Records from a data collection

*** Begin section ***

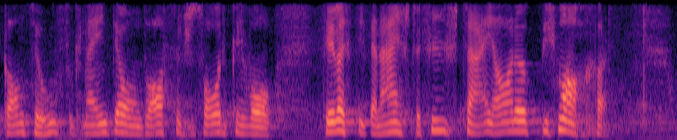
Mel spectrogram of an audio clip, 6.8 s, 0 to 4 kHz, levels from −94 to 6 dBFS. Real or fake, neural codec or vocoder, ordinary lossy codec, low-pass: fake; codec, 32 kHz, 1.9 kbps, SNAC; AAC, 32 kbps; 3.6 kHz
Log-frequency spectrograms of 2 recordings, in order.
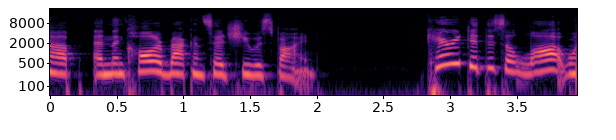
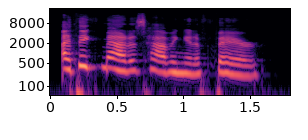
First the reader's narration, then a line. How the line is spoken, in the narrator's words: sobbing and said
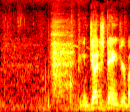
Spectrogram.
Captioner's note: sighs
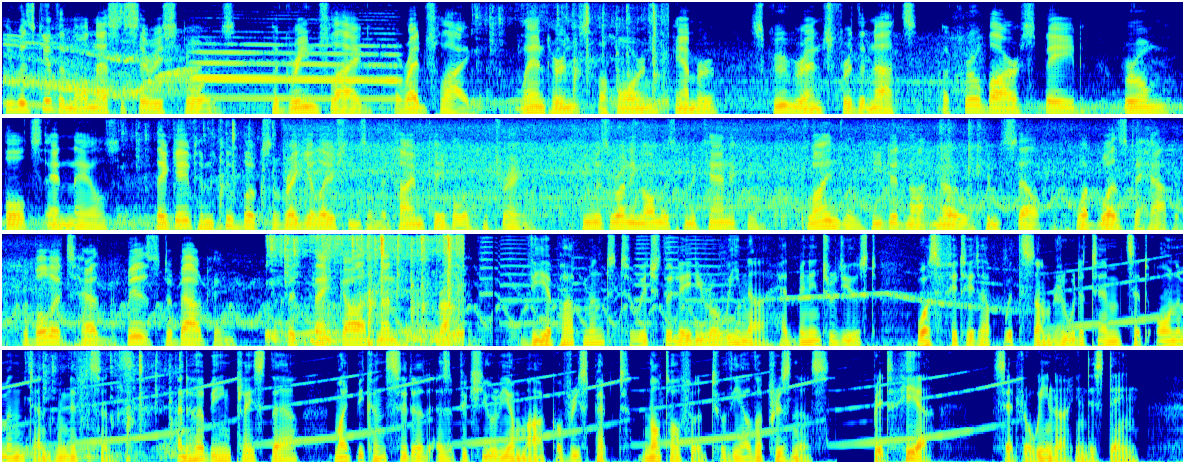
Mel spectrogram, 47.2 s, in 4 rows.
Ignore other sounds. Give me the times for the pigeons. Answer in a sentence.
The pigeons can be heard from 4.7 to 6.7 s, from 12.9 to 14.6 s, from 26.2 to 28.2 s and from 35.6 to 37.2 s.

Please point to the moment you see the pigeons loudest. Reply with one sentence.
The loudest moment of the pigeons is at 28 seconds.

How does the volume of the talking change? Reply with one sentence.
The loudness of the talking stays about the same.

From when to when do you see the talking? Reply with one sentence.
You can hear the talking from 0.0 to 47.1 s.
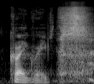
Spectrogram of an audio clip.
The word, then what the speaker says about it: Reeves: next go to councelor Craig Greaves good evening um as mentioned I joined councilor Franks in discussion you got my name wrong there though Craig Reeves um he organized uh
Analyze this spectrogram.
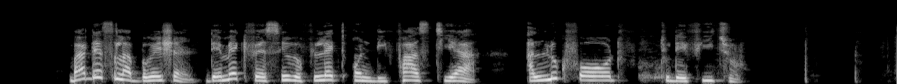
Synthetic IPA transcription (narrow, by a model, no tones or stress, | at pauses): baɪdəsɛlɛbɹeʃɔ̃ndemekfɛsĩɹiflɛk̚tʰɔ̃ndifastʰjiə | ãnlukfɔwədtʰudefjut͡ʃə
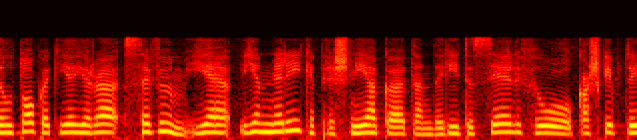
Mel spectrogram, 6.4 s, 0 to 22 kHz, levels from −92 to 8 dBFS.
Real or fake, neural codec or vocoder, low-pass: fake; codec, 16 kHz, 0.5 kbps, X-Codec, HuBERT features, trained on LibriSpeech; 7.2 kHz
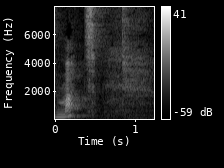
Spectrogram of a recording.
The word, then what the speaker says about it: Mut: Right, so you have Mut, or some people pronounce the goddess as Mat, with motherly care.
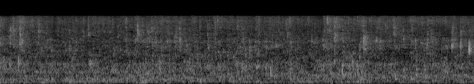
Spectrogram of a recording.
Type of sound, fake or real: real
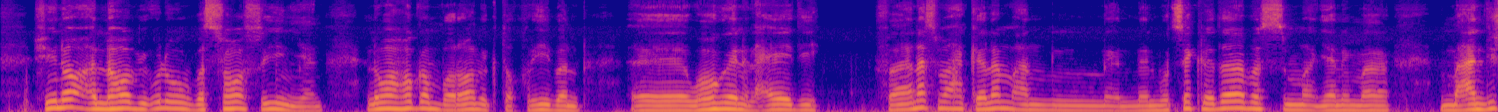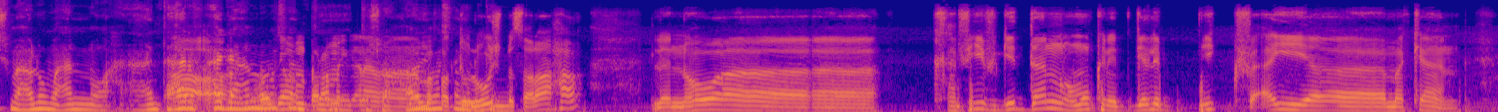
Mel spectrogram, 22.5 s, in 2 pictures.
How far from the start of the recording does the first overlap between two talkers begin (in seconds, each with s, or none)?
12.5 s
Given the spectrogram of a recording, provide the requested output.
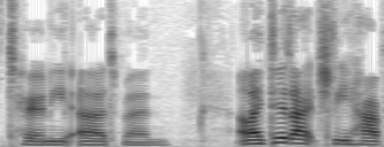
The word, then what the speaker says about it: Toni Erdmann: I said it right a german comedy called tony admin and i did actually have secretly high expectations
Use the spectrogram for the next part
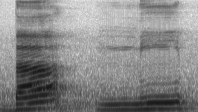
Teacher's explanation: اطباق کے شفتین ہونٹوں کو بند کر لینا، با میم دونوں میں ہونٹ بند ہو گئے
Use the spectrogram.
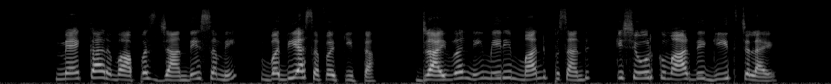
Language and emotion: Punjabi, happy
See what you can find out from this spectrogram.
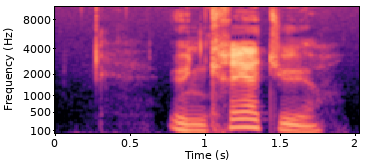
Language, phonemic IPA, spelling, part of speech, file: French, /kʁe.a.tyʁ/, créature, noun, Fr-créature.ogg
- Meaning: 1. a creature, a living being, especially seen as the work of the divine Creator 2. anything created or devised by a person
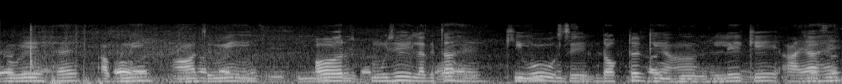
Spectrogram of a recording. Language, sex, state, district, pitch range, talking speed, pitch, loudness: Hindi, male, Madhya Pradesh, Katni, 135-160 Hz, 130 wpm, 145 Hz, -22 LUFS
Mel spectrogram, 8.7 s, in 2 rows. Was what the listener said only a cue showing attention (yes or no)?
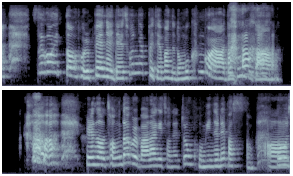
no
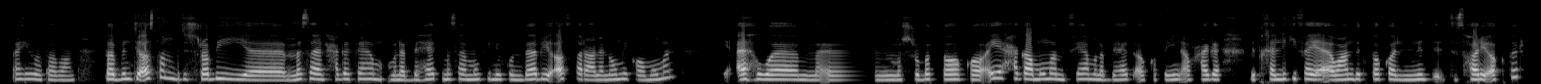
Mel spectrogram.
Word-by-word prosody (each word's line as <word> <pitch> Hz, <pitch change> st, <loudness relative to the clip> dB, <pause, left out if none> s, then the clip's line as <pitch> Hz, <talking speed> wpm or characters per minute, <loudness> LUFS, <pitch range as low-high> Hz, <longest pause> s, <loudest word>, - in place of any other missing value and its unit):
أيوه 245 Hz, -1 st, -2 dB
طبعًا. 205 Hz, -1 st, -5 dB, 0.3 s
طَب 240 Hz, -1 st, +3 dB
أنتِ 255 Hz, 0 st, +1 dB
أصلًا 285 Hz, -1 st, +3 dB
بتشربي 240 Hz, 0 st, 0 dB, 0.4 s
مثلًا 235 Hz, +4 st, 0 dB
حاجة 240 Hz, +2 st, -4 dB
فيها 250 Hz, -2 st, -3 dB
منبّهات 215 Hz, +3 st, -2 dB
مثلًا 235 Hz, 0 st, -3 dB
ممكن 230 Hz, +1 st, -2 dB
يكون 225 Hz, -2 st, -3 dB
ده 230 Hz, +2 st, +4 dB
بيأثّر 240 Hz, 0 st, +1 dB
على 210 Hz, 0 st, 0 dB
نومِك 230 Hz, +2 st, -2 dB
عمومًا؟ 225 Hz, +10 st, -3 dB, 0.6 s
قهوة، 225 Hz, -1 st, +4 dB
م 205 Hz, -1 st, -4 dB, 0.2 s
مشروبات 215 Hz, +3 st, -3 dB
طاقة، 230 Hz, -1 st, +3 dB
أي 290 Hz, +2 st, +2 dB
حاجة 260 Hz, -2 st, -1 dB
عمومًا 240 Hz, -1 st, +3 dB
فيها 245 Hz, 0 st, -2 dB
منبّهات 220 Hz, -1 st, -3 dB
أو 210 Hz, -, -2 dB
كافيين 220 Hz, +1 st, -4 dB
أو 220 Hz, -, -3 dB
حاجة 220 Hz, 0 st, 0 dB, 0.3 s
بتخلّيكِ 230 Hz, +2 st, -1 dB
فايقة 235 Hz, -3 st, +4 dB
أو 210 Hz, -, +5 dB
عندِك 240 Hz, +2 st, +2 dB
طاقة 235 Hz, 0 st, 0 dB
لإن 215 Hz, 0 st, 0 dB
أنتِ 230 Hz, 0 st, -2 dB
تسهري 225 Hz, +1 st, +2 dB
أكتر؟ 335 Hz, +11 st, -3 dB
230 Hz, 155 wpm, -23 LUFS, 220-245 Hz, 0.6 s, أو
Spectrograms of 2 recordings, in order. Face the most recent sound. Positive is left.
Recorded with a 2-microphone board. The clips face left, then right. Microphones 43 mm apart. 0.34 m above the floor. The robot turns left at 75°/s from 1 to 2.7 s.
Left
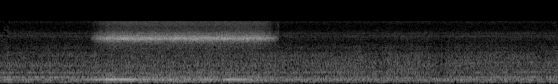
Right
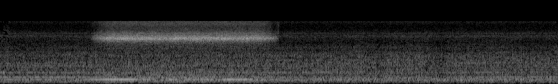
No sound to turn to.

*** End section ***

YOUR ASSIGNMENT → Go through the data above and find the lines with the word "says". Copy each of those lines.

ANSWER SPACE →
The word, then what the speaker says about it: Reeves: next go to councelor Craig Greaves good evening um as mentioned I joined councilor Franks in discussion you got my name wrong there though Craig Reeves um he organized uh
The word, then what the speaker says about it: Mut: Right, so you have Mut, or some people pronounce the goddess as Mat, with motherly care.
The word, then what the speaker says about it: Toni Erdmann: I said it right a german comedy called tony admin and i did actually have secretly high expectations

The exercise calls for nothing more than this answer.